GIVEN DATA.
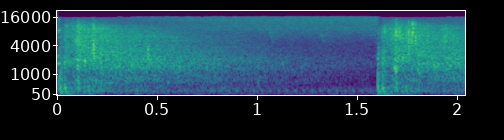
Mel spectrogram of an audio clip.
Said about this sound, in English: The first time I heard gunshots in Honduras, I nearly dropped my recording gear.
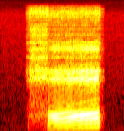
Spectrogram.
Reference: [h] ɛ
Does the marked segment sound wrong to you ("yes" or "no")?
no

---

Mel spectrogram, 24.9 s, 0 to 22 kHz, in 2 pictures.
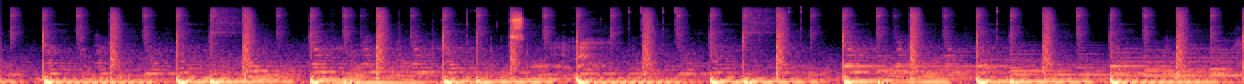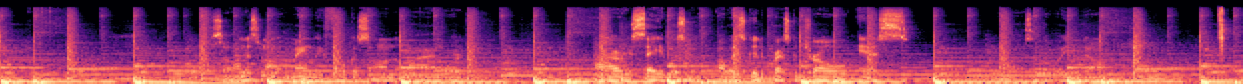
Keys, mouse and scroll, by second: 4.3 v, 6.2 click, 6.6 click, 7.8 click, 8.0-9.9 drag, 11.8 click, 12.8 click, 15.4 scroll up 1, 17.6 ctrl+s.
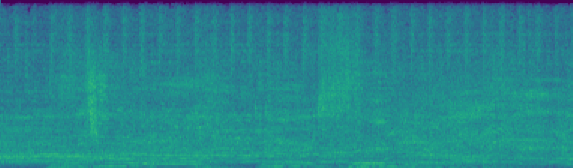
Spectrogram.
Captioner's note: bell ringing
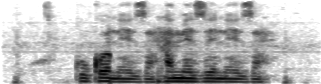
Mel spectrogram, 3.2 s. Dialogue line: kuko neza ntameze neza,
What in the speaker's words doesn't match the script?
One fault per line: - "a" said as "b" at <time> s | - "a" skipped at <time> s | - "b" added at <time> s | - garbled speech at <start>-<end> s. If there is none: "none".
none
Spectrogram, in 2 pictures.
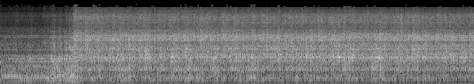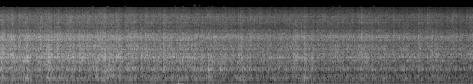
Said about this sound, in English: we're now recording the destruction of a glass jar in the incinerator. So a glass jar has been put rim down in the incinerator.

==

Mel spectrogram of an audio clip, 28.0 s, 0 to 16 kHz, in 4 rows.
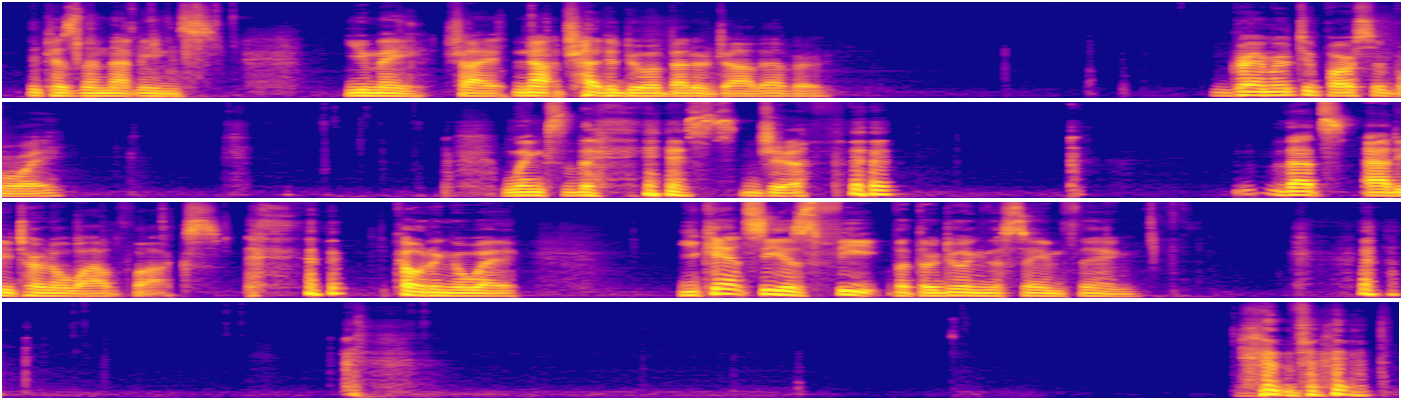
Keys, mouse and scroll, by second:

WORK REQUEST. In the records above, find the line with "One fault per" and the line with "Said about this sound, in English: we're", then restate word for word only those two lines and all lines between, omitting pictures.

RESULT FOR THIS EXERCISE.
One fault per line: - "a" said as "b" at <time> s | - "a" skipped at <time> s | - "b" added at <time> s | - garbled speech at <start>-<end> s. If there is none: "none".
none
Spectrogram, in 2 pictures.
Said about this sound, in English: we're now recording the destruction of a glass jar in the incinerator. So a glass jar has been put rim down in the incinerator.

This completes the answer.